By the time of its inauguration in 1983, the Alpinabahn was not only a very fun roller-coaster, but also the first one in the world to feature an airtime hill.

The Alpinabahn had its world and Oktoberfest premiere in 1983 under the name Achterbahn, which means figure-eight-roller-coaster, but is used for all types of roller-coasters in German. Replaced by the Euro-Star in 1995, it had its Oktoberfest comeback in 2008. Despite its original name, it was of some centuries late to be the first “Achterbahn”, but still, its designer, the legendary Dr. Werner Stengel, used it to introduce a completely new roller-coaster element: The Munich-based engineer realized the first flight parabola in a roller-coaster.

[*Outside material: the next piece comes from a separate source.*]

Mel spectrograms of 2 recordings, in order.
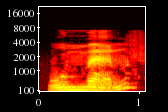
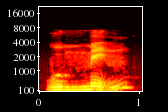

Following the pre- and the actual first drop with a maximum tilt of 49,3 degrees, the train accelerates to 80 km/h and crests a hill on top of the station imitating the trajectory of a stone. Subsequently, riders experience a vertical acceleration below the earth’s gravitational force over a span of two seconds, the so-called air-time. During the ride’s duration of 58 seconds, it exposes its riders to vertical accelerations between 4.2 and 0g (zero gravity).

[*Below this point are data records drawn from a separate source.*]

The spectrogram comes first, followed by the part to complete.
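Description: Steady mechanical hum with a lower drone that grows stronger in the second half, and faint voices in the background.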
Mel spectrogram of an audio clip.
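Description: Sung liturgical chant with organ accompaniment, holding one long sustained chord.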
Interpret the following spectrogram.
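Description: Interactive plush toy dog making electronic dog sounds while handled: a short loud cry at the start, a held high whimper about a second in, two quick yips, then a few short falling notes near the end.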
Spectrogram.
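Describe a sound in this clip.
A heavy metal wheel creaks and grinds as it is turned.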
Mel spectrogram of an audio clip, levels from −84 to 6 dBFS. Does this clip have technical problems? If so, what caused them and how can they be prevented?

At 27 meters high, 910 meters long and a base area of 84.5x32 meters, Alpinabahn still is the second largest transportable roller-coaster in the world. Despite its age and the constant construction and deconstruction the ride still feels harmonic and offers a great experience even for younger kids.